Love, love, love this post! It is getting increasingly difficult to dispose of what used to be called garbage, but now must be sorted into categories. I dutifully look things up on the recycling website before I discard them, only to find out that paper is banned from the garbage! If the paper has cooking oil on it, the “green bin” will work, but what about those squares of telephone book paper (soon to be unobtainable, I’m sure), with printing ink smeared on them? Making art has its price, I guess.
And what about my garden? Will hellebore and monkshood be banned from the home garden? Or will there be mandatory labeling for them?
It means I need to go through my medicine chest frequently to see what to dispose of and as you say, put it in the right container. Upgraded and outdated electronics even go to a different address for disposal. Plastic bags are bad and we can’t have them, but food companies keep packaging things in them. They do make biodegradable plastic. Why can’t they use those at the grocery stores?
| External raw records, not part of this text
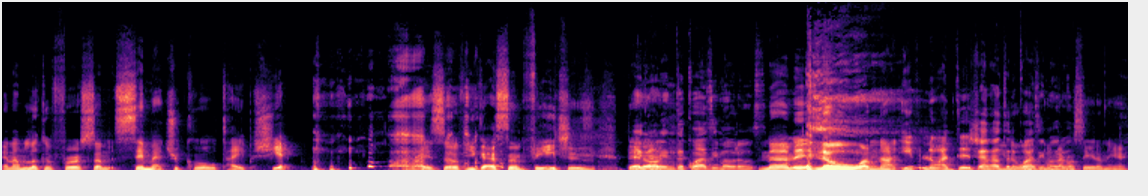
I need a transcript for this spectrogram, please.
And I'm looking for some symmetrical type shit. right? So if you got some features that You're are into Quasimodos? no, I mean, no, I'm not. Even though I did. Shout out to the what? I'm not gonna say it on the air.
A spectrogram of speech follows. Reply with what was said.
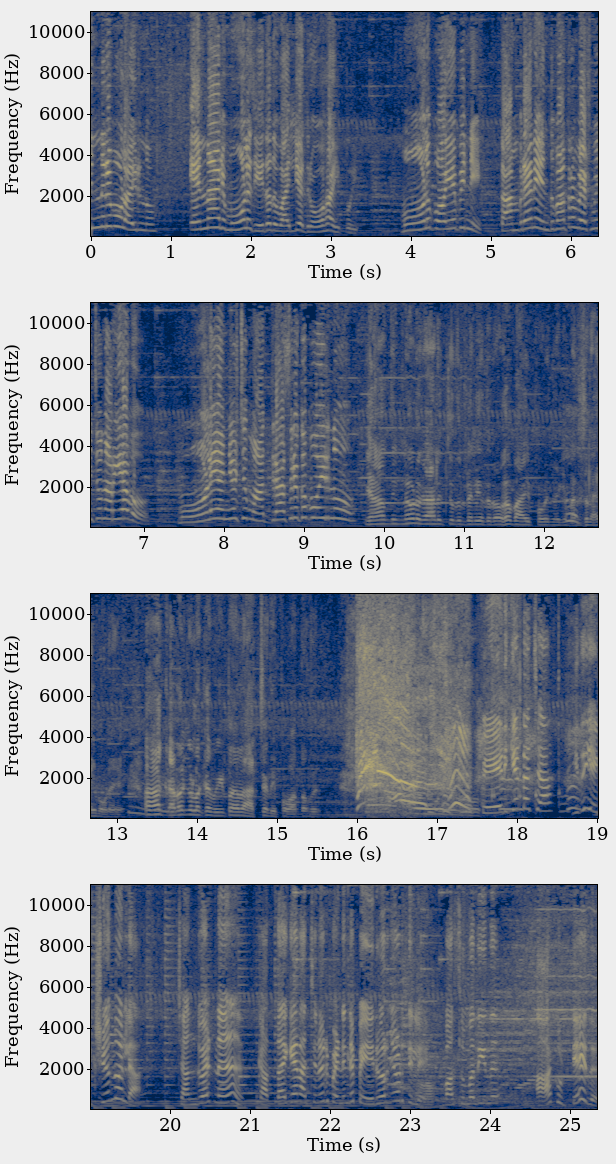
ഇന്നലെ മോളായിരുന്നു? എന്നാലും മോൾ ചെയ്തത് വലിയ ദ്രോഹമായി പോയി മോൾ പോയ പിന്നെ തമ്പ്രാനെ എന്തുമാത്രം വിഷമിച്ചോന്ന് അറിയാവോ മോളെ അന്വേഷിച്ച് മദ്രാസിലൊക്കെ പോയിരുന്നു. ഞാൻ നിന്നോട് കാണിച്ചത് വലിയ ദ്രോഹമായി പോയി എനിക്ക് മനസ്സിലായി മോളെ. ആ കടങ്ങളൊക്കെ വീട്ടുകാരെ അച്ഛൻ ഇപ്പൊ വന്നത്. പേടിക്കണ്ട അച്ഛാ ഇത് യക്ഷിയൊന്നുമല്ല. ചന്തുവേട്ടന് കത്തയക്കാൻ അച്ഛനൊരു പെണ്ണിന്റെ പേര് പറഞ്ഞു കൊടുത്തില്ലേ? വസുമതിന്ന്. ആ കുട്ടിയാ ഇത്.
There are government agencies whose job is simply to make things complicated!
As a pet owner—how do we pick up the dog waste?